Instructions for the task: When you copy the data that follows, reproduce every word exactly and leave out the images.

◇ ◇ ◇

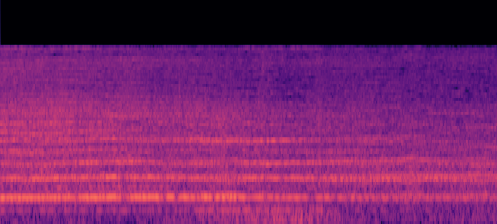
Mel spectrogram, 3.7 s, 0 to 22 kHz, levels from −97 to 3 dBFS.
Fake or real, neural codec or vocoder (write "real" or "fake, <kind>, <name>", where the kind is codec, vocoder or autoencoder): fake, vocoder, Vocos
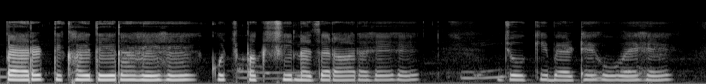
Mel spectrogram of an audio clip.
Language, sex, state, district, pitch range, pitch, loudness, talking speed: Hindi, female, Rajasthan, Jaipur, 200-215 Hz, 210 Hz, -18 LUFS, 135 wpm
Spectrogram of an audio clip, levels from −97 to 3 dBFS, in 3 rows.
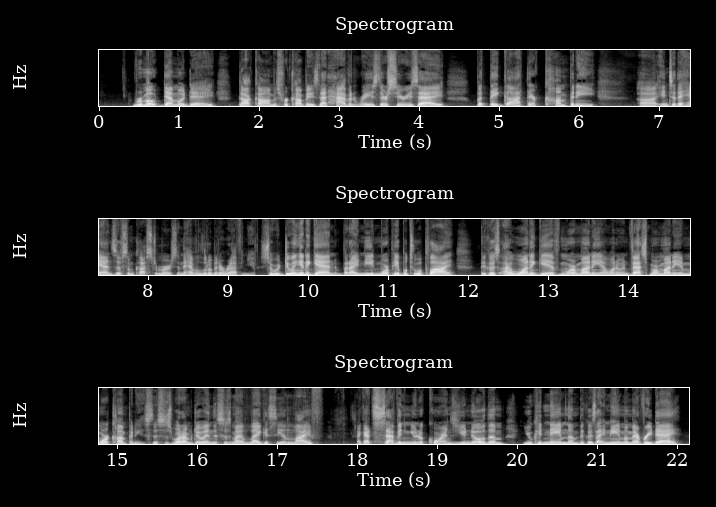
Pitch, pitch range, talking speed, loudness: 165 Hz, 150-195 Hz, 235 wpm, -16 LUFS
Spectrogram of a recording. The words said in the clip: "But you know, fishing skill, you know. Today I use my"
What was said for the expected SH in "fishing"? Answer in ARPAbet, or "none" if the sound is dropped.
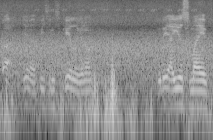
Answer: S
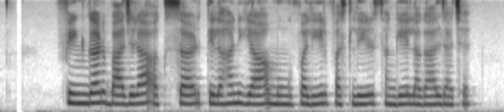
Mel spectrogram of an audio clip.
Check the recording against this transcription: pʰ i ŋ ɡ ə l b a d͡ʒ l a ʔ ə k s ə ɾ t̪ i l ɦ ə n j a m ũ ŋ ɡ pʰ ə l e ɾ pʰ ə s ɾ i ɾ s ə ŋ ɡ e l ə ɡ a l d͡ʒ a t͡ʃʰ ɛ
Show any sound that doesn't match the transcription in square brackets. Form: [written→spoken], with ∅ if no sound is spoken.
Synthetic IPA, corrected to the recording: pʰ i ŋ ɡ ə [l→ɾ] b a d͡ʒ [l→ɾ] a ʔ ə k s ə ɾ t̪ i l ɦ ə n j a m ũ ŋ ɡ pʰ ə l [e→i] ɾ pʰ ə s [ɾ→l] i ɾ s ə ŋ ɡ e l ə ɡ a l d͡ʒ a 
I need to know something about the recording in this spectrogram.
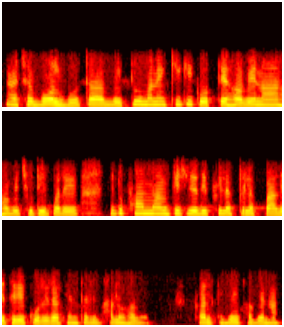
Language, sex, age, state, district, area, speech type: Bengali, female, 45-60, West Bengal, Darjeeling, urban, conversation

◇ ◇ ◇

Answer for this exercise:
Mel spectrogram, 3.7 s, 0 to 22 kHz, levels from −97 to 3 dBFS.
Fake or real, neural codec or vocoder (write "real" or "fake, <kind>, <name>", where the kind is codec, vocoder or autoencoder): fake, vocoder, Vocos
Mel spectrogram of an audio clip.
Language, sex, state, district, pitch range, pitch, loudness, talking speed: Hindi, female, Rajasthan, Jaipur, 200-215 Hz, 210 Hz, -18 LUFS, 135 wpm
Spectrogram of an audio clip, levels from −97 to 3 dBFS, in 3 rows.
Pitch, pitch range, talking speed, loudness: 165 Hz, 150-195 Hz, 235 wpm, -16 LUFS
Spectrogram of a recording. The words said in the clip: "But you know, fishing skill, you know. Today I use my"
What was said for the expected SH in "fishing"? Answer in ARPAbet, or "none" if the sound is dropped.
Answer: S
Mel spectrogram of an audio clip.
Check the recording against this transcription: pʰ i ŋ ɡ ə l b a d͡ʒ l a ʔ ə k s ə ɾ t̪ i l ɦ ə n j a m ũ ŋ ɡ pʰ ə l e ɾ pʰ ə s ɾ i ɾ s ə ŋ ɡ e l ə ɡ a l d͡ʒ a t͡ʃʰ ɛ
Show any sound that doesn't match the transcription in square brackets. Form: [written→spoken], with ∅ if no sound is spoken.
Synthetic IPA, corrected to the recording: pʰ i ŋ ɡ ə [l→ɾ] b a d͡ʒ [l→ɾ] a ʔ ə k s ə ɾ t̪ i l ɦ ə n j a m ũ ŋ ɡ pʰ ə l [e→i] ɾ pʰ ə s [ɾ→l] i ɾ s ə ŋ ɡ e l ə ɡ a l d͡ʒ a 
I need to know something about the recording in this spectrogram.
Language, sex, age, state, district, area, speech type: Bengali, female, 45-60, West Bengal, Darjeeling, urban, conversation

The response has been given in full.